The whole basis of the position of the Opposition in this debate, as I understand it, is that now an honourable settlement can be obtained with Mr. Smith. That has been wrapped up in the secrecy of proposals which the right hon. Gentleman is aware of. He, in the situation which now exists, is in a position to disclose those proposals to the House. He may well think that in the light of this serious crisis, constitutionally in Parliament, and in relation to our international obligations, it is right and proper that he should do so. [Interruption] I would have thought it was inevitable in this debate that this matter which was last debated as I recollect in March should be raised again. It was abundantly clear that this was to be a major debate on the Rhodesian question and the constitutional and international problems arising from it.

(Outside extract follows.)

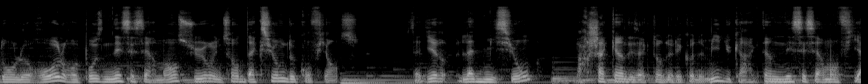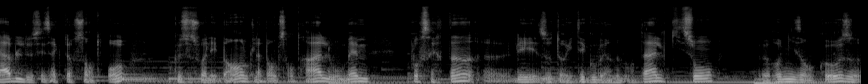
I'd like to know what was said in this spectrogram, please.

I invite the right hon. Gentleman to give serious thought to what I have suggested. I regret that I did not give him earlier notice of this matter, but, in view of the undoubted fact that this was bound to emerge in this debate, I invite the right hon. Gentleman to consider his position —[HON. MEMBERS: " Shame."] I am beginning to wonder whom hon. Members opposite are trying to protect in this matter. I hope that it is not Mr. Smith by any chance.